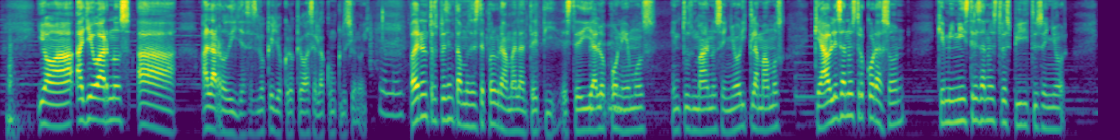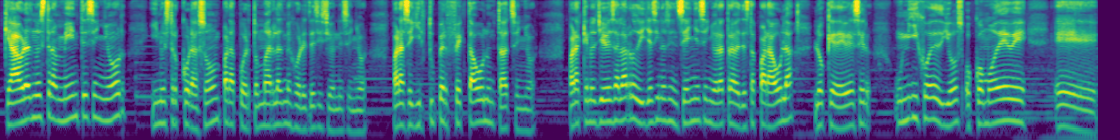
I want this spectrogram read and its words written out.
y va a llevarnos a, a las rodillas. Es lo que yo creo que va a ser la conclusión hoy. Amén. Padre, nosotros presentamos este programa delante de ti. Este día lo ponemos en tus manos, Señor, y clamamos que hables a nuestro corazón, que ministres a nuestro espíritu, Señor, que abras nuestra mente, Señor, y nuestro corazón para poder tomar las mejores decisiones, Señor, para seguir tu perfecta voluntad, Señor, para que nos lleves a las rodillas y nos enseñes, Señor, a través de esta parábola lo que debe ser un hijo de Dios o cómo debe eh,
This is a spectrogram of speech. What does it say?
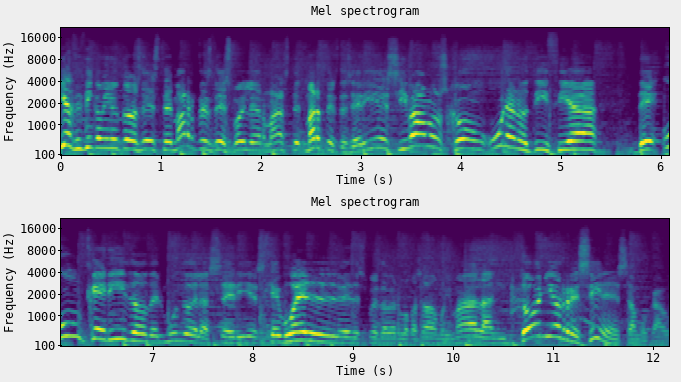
FM. Diez y cinco minutos de este martes de spoiler, martes martes de series y vamos con una noticia de un querido del mundo de las series que vuelve después de haberlo pasado muy mal, Antonio Resines, Samucao.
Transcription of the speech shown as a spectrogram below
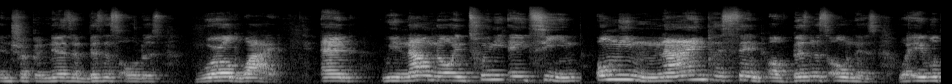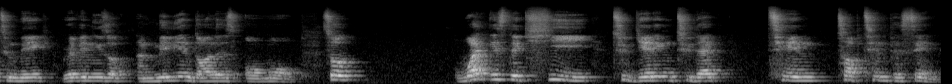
entrepreneurs and business owners worldwide. And we now know in 2018, only 9% of business owners were able to make revenues of a million dollars or more. So what is the key to getting to that 10 top 10%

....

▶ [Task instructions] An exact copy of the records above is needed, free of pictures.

▶ [Answer space]
I want this spectrogram read and its words written out.
y va a llevarnos a, a las rodillas. Es lo que yo creo que va a ser la conclusión hoy. Amén. Padre, nosotros presentamos este programa delante de ti. Este día lo ponemos en tus manos, Señor, y clamamos que hables a nuestro corazón, que ministres a nuestro espíritu, Señor, que abras nuestra mente, Señor, y nuestro corazón para poder tomar las mejores decisiones, Señor, para seguir tu perfecta voluntad, Señor, para que nos lleves a las rodillas y nos enseñes, Señor, a través de esta parábola lo que debe ser un hijo de Dios o cómo debe eh,
This is a spectrogram of speech. What does it say?
FM. Diez y cinco minutos de este martes de spoiler, martes martes de series y vamos con una noticia de un querido del mundo de las series que vuelve después de haberlo pasado muy mal, Antonio Resines, Samucao.
Transcription of the speech shown as a spectrogram below
entrepreneurs and business owners worldwide. And we now know in 2018, only 9% of business owners were able to make revenues of a million dollars or more. So what is the key to getting to that 10 top 10%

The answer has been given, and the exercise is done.